This year’s London Diamond League meet, taking place at Olympic Stadium and featuring world record sprinter Usain Bolt and British gold medalists Mo Farah and Jessica Ennis, sold out 75 minutes after going on sale Friday morning, organizers said.
The two-day event, July 26-27, is being billed as the “Anniversary Games” and will take place exactly one year after the London Olympics Opening Ceremony last summer. The stadium holds somewhere between 50-60,000 people, but tickets were only available to those who had pre-registered.
Other Olympic stars headlining the London event include gold medalists Greg Rutherford of Great Britain, Sally Pearson of Australia, Carmelita Jeter of the U.S., and Kirani James of Grenada.
Save for the Olympics, Bolt hasn’t run in London since 2009 because of tax laws that would have forced him to give up portions of his prize money and endorsements. But Bolt and the other “non-resident athletes” have been given an exemption to lure them to London for the event. Apparently it worked.
South African sprinter Oscar Pistorius has been cleared by the courts to race at international events, but won’t be welcome in London because organizers are concerned about the media circus he’ll bring and believe his appearance would overshadow the rest of the event.
COLORADO SPRINGS, Colo. (AP) — Tommie Smith and John Carlos, the American sprinters whose raised-fist salutes at the 1968 Olympics are an ageless sign of race-inspired protest, will join the U.S. Olympic team at the White House next week for its meeting with President Barack Obama.
Smith and Carlos were sent home from the Olympics after raising their black-gloved fists in a symbolic protest during the U.S. national anthem. They called it a “human rights salute.”
USOC CEO Scott Blackmun asked them to serve as ambassadors as the federation tries to bring more diversity to its own ranks. They will join the team at the White House next Wednesday, then later that evening at an awards celebration in Washington.
The sprinters have been referenced frequently in the recent protests, spurred by Colin Kaepernick, during national anthems at NFL games. One player, Marcus Peters of the Chiefs, raised his own black-gloved fist before Kansas City’s season opener.

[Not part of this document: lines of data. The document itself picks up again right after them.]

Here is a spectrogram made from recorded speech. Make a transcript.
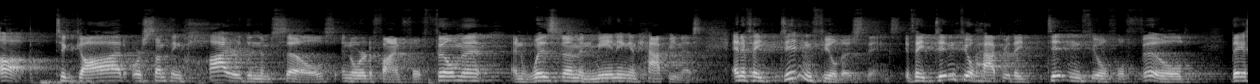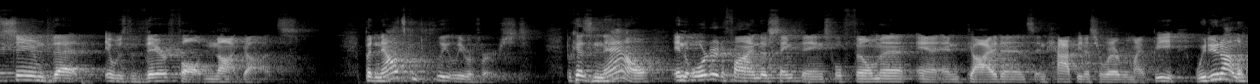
up to God or something higher than themselves in order to find fulfillment and wisdom and meaning and happiness. And if they didn't feel those things, if they didn't feel happy or they didn't feel fulfilled, they assumed that it was their fault, not God's. But now it's completely reversed. Because now, in order to find those same things, fulfillment and, and, guidance and happiness or whatever it might be, we do not look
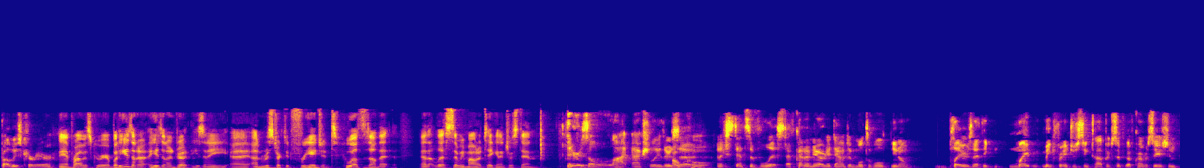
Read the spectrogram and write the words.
Probably his career. and probably his career. But he's an he's an undre- he's an uh, unrestricted free agent. Who else is on that on that list that we might want to take an interest in? There is a lot actually. There's Oh, a, cool. an extensive list. I've kind of narrowed it down to multiple, you know, players that I think might make for interesting topics of, of conversation.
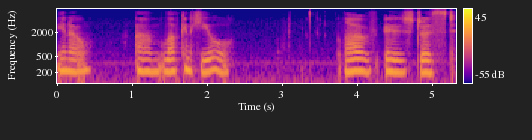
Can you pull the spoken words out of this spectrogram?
You know, um, love can heal Love is just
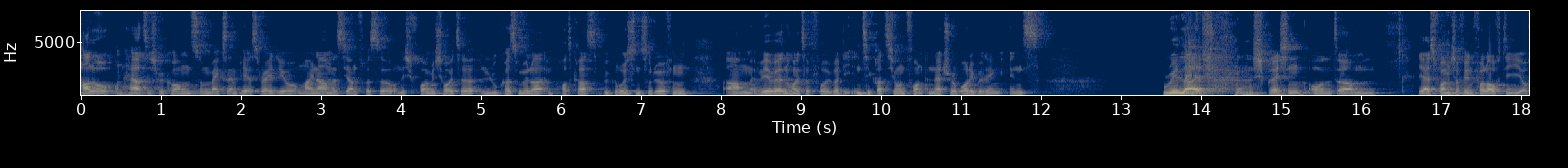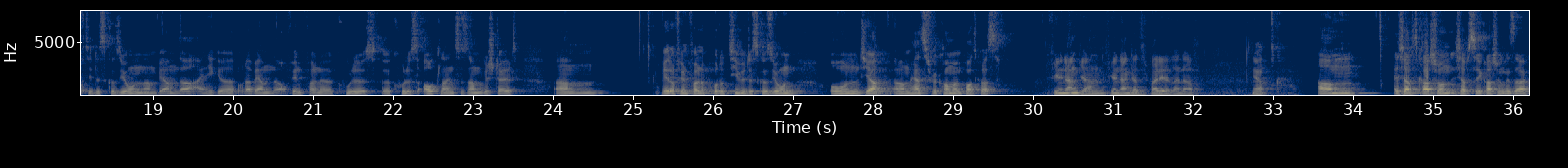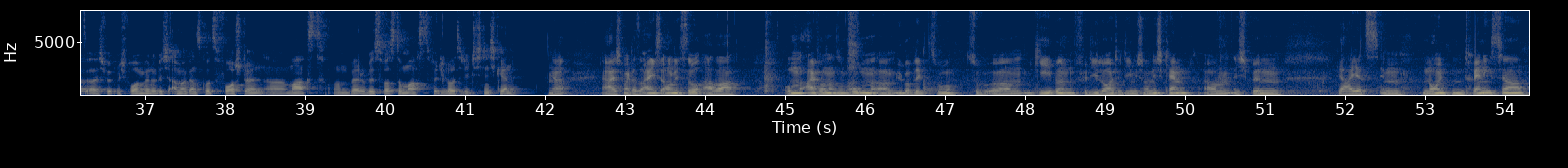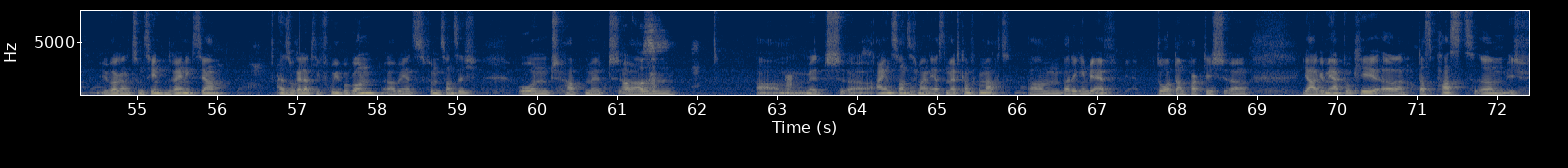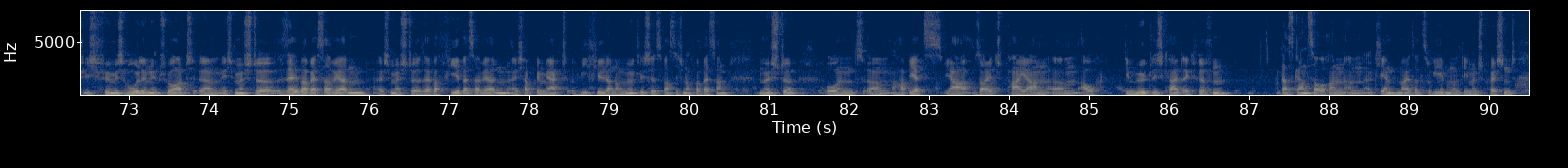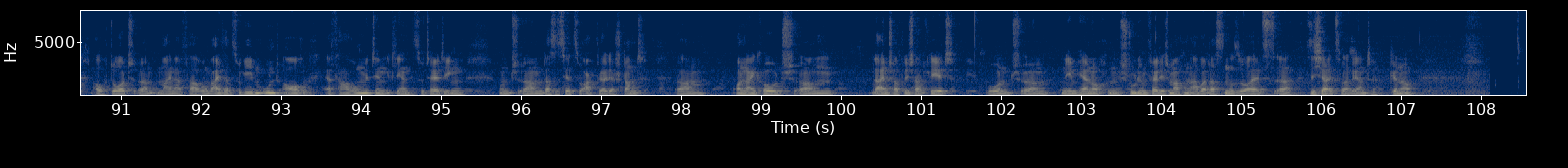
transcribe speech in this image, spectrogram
hallo und herzlich willkommen zum Max MPS Radio. Mein Name ist Jan Frisse und ich freue mich heute, Lukas Müller im Podcast begrüßen zu dürfen. Ähm, wir werden heute vor über die Integration von Natural Bodybuilding ins Real Life sprechen und ähm, ja, ich freue mich auf jeden Fall auf die, auf die Diskussion. Ähm, wir haben da einige oder wir haben da auf jeden Fall ein cooles, äh, cooles Outline zusammengestellt. Ähm, wird auf jeden Fall eine produktive Diskussion. Und ja, ähm, herzlich willkommen im Podcast. Vielen Dank, Jan. Vielen Dank, dass ich bei dir sein darf. Ja. Ähm, ich habe es gerade schon, ich habe es dir gerade schon gesagt. Äh, ich würde mich freuen, wenn du dich einmal ganz kurz vorstellen äh, magst, ähm, wer du bist, was du machst, für die Leute, die dich nicht kennen. Ja, ja ich mag das eigentlich auch nicht so, aber um einfach mal so einen groben ähm, Überblick zu, zu ähm, geben für die Leute, die mich noch nicht kennen. Ähm, ich bin ja jetzt im neunten Trainingsjahr, Übergang zum zehnten Trainingsjahr, also relativ früh begonnen, äh, bin jetzt 25 und habe mit, ähm, ähm, mit äh, 21 meinen ersten Wettkampf gemacht ähm, bei der GmbF. Dort dann praktisch äh, ja, gemerkt, okay, äh, das passt, ähm, ich, ich fühle mich wohl in dem Sport, ähm, ich möchte selber besser werden, ich möchte selber viel besser werden. Ich habe gemerkt, wie viel da noch möglich ist, was ich noch verbessern möchte und ähm, habe jetzt ja seit ein paar Jahren auch die Möglichkeit ergriffen, das Ganze auch an, an Klienten weiterzugeben und dementsprechend auch dort ähm, meine Erfahrung weiterzugeben und auch Erfahrungen mit den Klienten zu tätigen. Und ähm, das ist jetzt so aktuell der Stand. Ähm, Online-Coach, ähm, leidenschaftlicher Athlet und ähm, nebenher noch ein Studium fertig machen, aber das nur so als äh, Sicherheitsvariante, genau.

“I think Tommie and John have played an important and positive role in the evolution of our attitudes about diversity and inclusion, not only in the United States but around the world,” Blackmun said Friday night at a dinner to celebrate the U.S. performance in Brazil this summer.
MORE: Usain Bolt says he received offers to play wide receiver in the NFL (video)
The men’s marathon world record has been broken five of the last nine years at the Berlin Marathon.
Kenya’s Wilson Kipsang, who broke the world record at the 2013 Berlin Marathon, believes that he can do it again on Sunday, when the race will stream live on the NBC Sports app beginning at 2:30 a.m. ET.
“I’ve trained well and, three years down the line from my world record here, I feel good and believe I have the potential to attempt the world record once more,” he said at today’s press conference, according to the IAAF. “Running at the top level, there is a lot of wear and tear on the body, especially when you are running for a time, but I am very focused on the world record.”
Kipsang clocked 2 hours, 3 minutes, 23 seconds when he broke the world record in 2013. A year later, fellow Kenyan Dennis Kimetto lowered it to 2:02:57 on the same course. Kimetto will not race in Berlin this year.
Kipsang will be challenged by Kenyan compatriot Emmanuel Mutai, who has the fastest time (2:03:13) in the field, and Ethiopia’s Kenenisa Bekele.
Bekele is a three-time Olympic track champion and the 5000m and 10,000m world-record holder, but acknowledged that his marathon personal best of 2:05:04 places him a distant fourth in the field.
“I consider my personal best of 2:05 to be slow compared to the best runners,” he said. “I want to run as fast as I can on Sunday and beat my best.”
MORE: Berlin Marathon to live stream on NBC Sports app